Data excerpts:
○ ○ ○

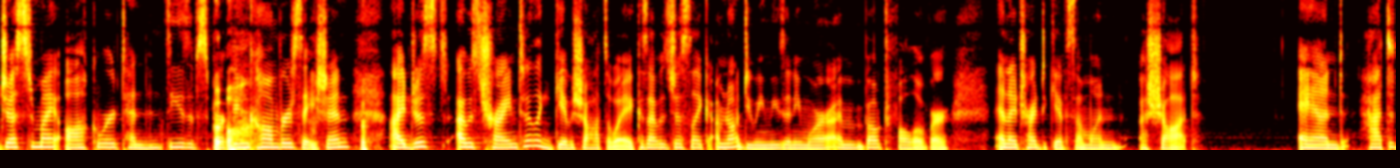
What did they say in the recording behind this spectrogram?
just my awkward tendencies of sparking conversation. I just I was trying to like give shots away because I was just like I'm not doing these anymore. I'm about to fall over. And I tried to give someone a shot and had to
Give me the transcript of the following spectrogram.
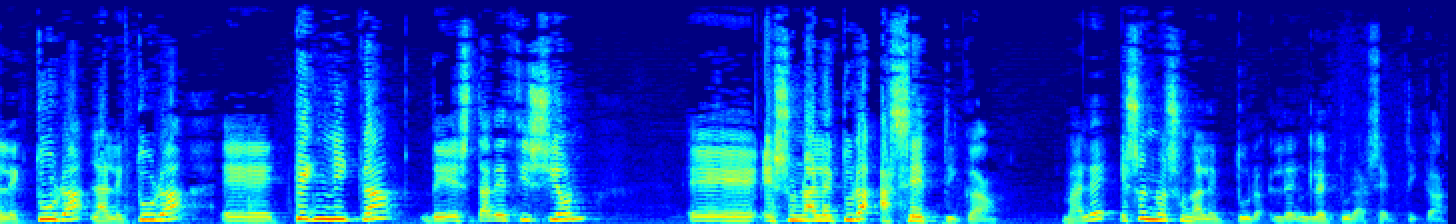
lectura, la lectura eh, técnica de esta decisión eh, es una lectura aséptica. ¿vale? Eso no es una lectura, lectura séptica.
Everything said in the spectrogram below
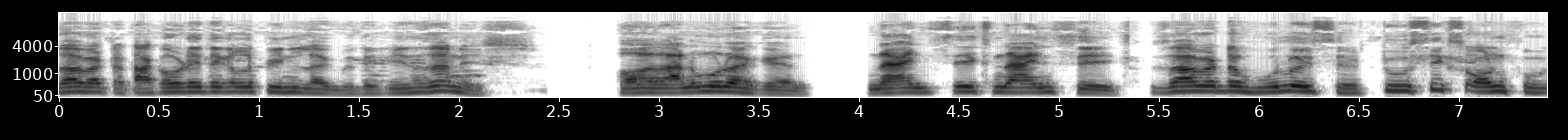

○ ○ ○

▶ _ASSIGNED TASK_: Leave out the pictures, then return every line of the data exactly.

▶ _COMPLETED TASK_:
What did they say in the recording behind this spectrogram?
just my awkward tendencies of sparking conversation. I just I was trying to like give shots away because I was just like I'm not doing these anymore. I'm about to fall over. And I tried to give someone a shot and had to
Give me the transcript of the following spectrogram.
lectura, la lectura eh, técnica de esta decisión eh, es una lectura aséptica. ¿vale? Eso no es una lectura, lectura séptica.
Everything said in the spectrogram below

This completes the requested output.